• [Work request]:
Go through the material below and report how many lines contain "spectrogram". Give only the number.

• [Exercise material]:

⁂

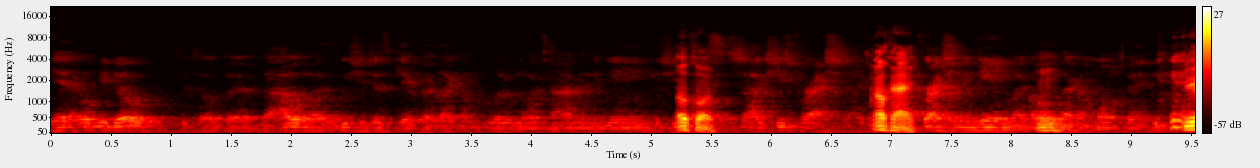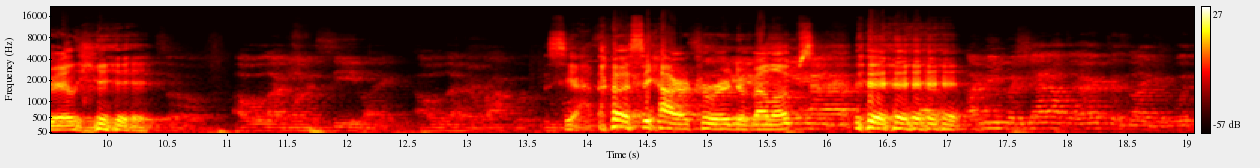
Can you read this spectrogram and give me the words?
yeah, that would be dope to talk to her. But I would like we should just give her like a little more time in the game because She's Okay. just- like she's fresh. Like, Okay. Fresh in the game, like only like a month in. Really? Yeah, so I would like want to see like I would let her rock with. a few See how- see how her career Yeah, develops. how- I mean, but shout out to her because like what,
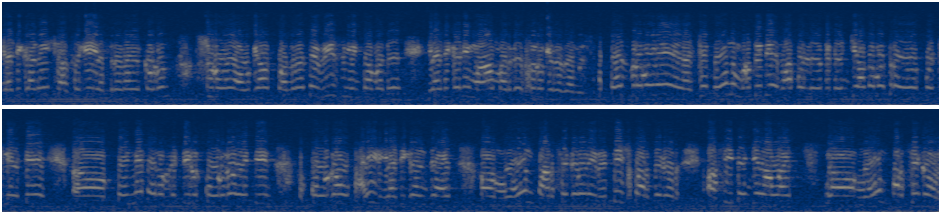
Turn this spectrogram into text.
या ठिकाणी शासकीय यंत्रणेकडून सुरू आहे. अवघ्या पंधरा ते वीस मिनिटांमध्ये या ठिकाणी महामार्ग सुरू केला जाईल. त्याचप्रमाणे जे दोन मृतदेह सापडले होते त्यांची आता मात्र ओळख पटली आहे ते अं, पेडणे तालुक्यातील कोरगाव येथील कोरगाव भाईड या ठिकाणचे आहेत. मोहन पार्सेकर आणि रितेश पार्सेकर अशी त्यांची नाव आहेत. मोहन पार्सेकर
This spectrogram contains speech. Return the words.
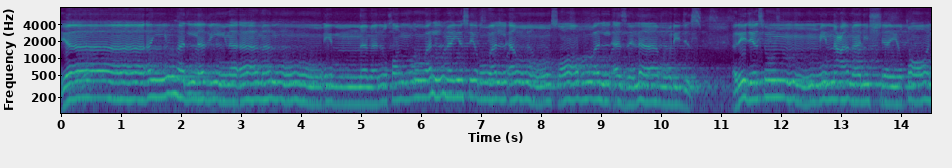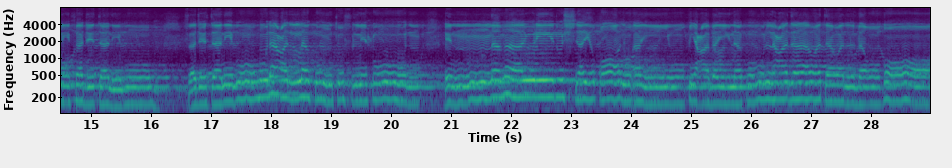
يا أيها الذين آمنوا إنما الخمر والميسر والأنصاب والأزلام رجس رجس من عمل الشيطان فاجتنبوه فاجتنبوه لعلكم تفلحون. إنما يريد الشيطان أن يوقع بينكم العداوة والبغضاء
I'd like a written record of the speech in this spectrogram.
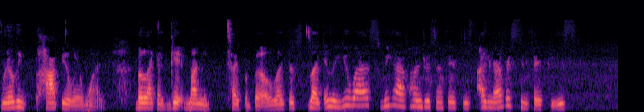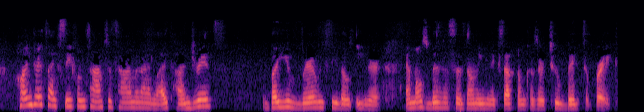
really popular one, but like a get money type of bill. Like this, like in the U.S., we have hundreds and fifties. I never see fifties. Hundreds I see from time to time, and I like hundreds, but you rarely see those either. And most businesses don't even accept them because they're too big to break.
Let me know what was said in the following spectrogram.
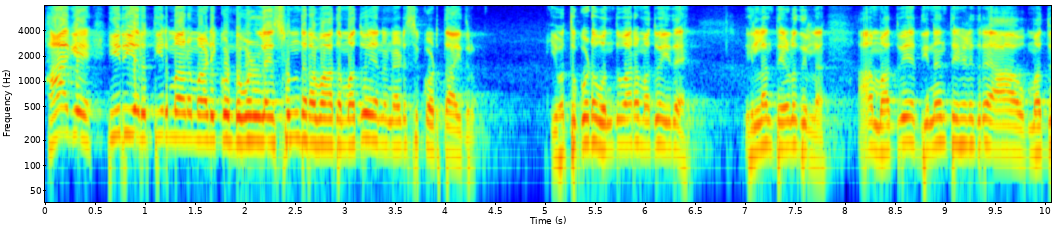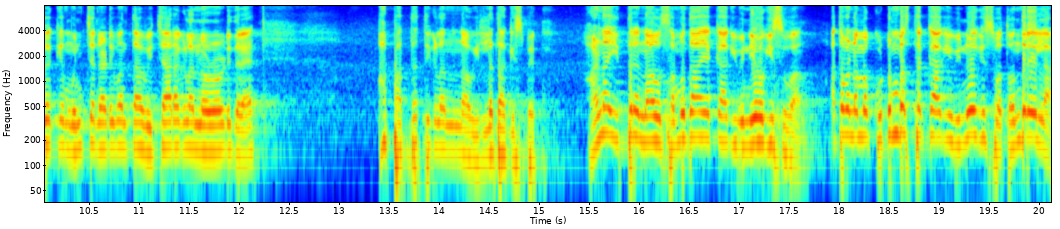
ಹಾಗೆ ಹಿರಿಯರು ತೀರ್ಮಾನ ಮಾಡಿಕೊಂಡು ಒಳ್ಳೆ ಸುಂದರವಾದ ಮದುವೆಯನ್ನು ನಡೆಸಿಕೊಡ್ತಾ ಇದ್ರು. ಇವತ್ತು ಕೂಡ ಒಂದು ವಾರ ಮದುವೆ ಇದೆ. ಇಲ್ಲ ಅಂತ ಹೇಳೋದಿಲ್ಲ. ಆ ಮದುವೆಯ ದಿನ ಅಂತ ಹೇಳಿದರೆ ಆ ಮದುವೆಗೆ ಮುಂಚೆ ನಡೆಯುವಂತಹ ವಿಚಾರಗಳನ್ನು ನೋಡಿದರೆ ಆ ಪದ್ಧತಿಗಳನ್ನು ನಾವು ಇಲ್ಲದಾಗಿಸಬೇಕು. ಹಣ ಇದ್ದರೆ ನಾವು ಸಮುದಾಯಕ್ಕಾಗಿ ವಿನಿಯೋಗಿಸುವ ಅಥವಾ ನಮ್ಮ ಕುಟುಂಬಸ್ಥಕ್ಕಾಗಿ ವಿನಿಯೋಗಿಸುವ ತೊಂದರೆ ಇಲ್ಲ.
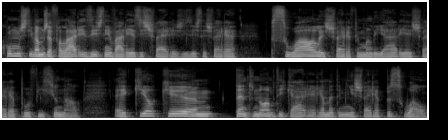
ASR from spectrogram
como estivemos a falar, existem várias esferas. Existe a esfera pessoal, a esfera familiar e a esfera profissional. Aquele que hum, tanto não abdicar é realmente a minha esfera pessoal.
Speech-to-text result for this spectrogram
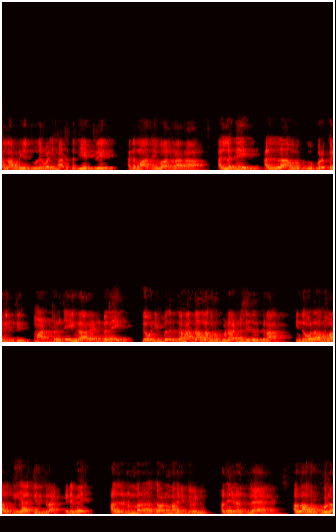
அல்லாஹ்வுடைய தூதர் வழிகாட்டத்தில் ஏற்று அந்த மாதிரி வாழ்றாரா? அல்லது அல்லாஹுக்கு புறக்கணித்து மாற்றம் செய்கிறாரா என்பதை கவனிப்பதற்காக தான் அல்லாஹ் ரபுல்லா என்ன செய்திருக்கிறான்? இந்த உலக வாழ்க்கை ஆக்கியிருக்கிறான். எனவே அதுல நம்ம கவனமாக இருக்க வேண்டும். அதே நேரத்துல அல்லாஹ் ரபுல்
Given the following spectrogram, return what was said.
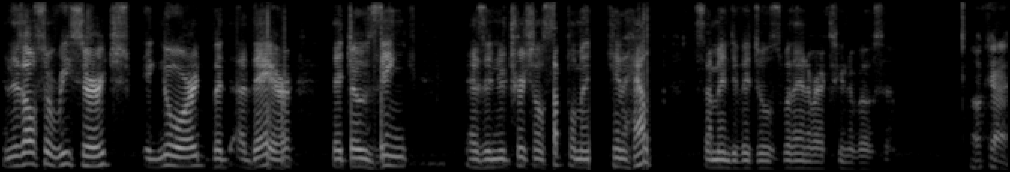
And there's also research, ignored, but uh, there, that shows zinc as a nutritional supplement can help some individuals with anorexia nervosa. Okay.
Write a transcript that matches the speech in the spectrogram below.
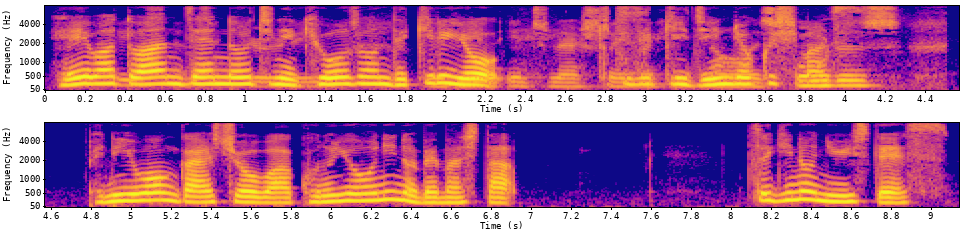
平和と安全のうちに共存できるよう引き続き尽力します。ペニー・ウォン外相はこのように述べました。次のニュースです。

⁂

• [Response for this exercise]:
9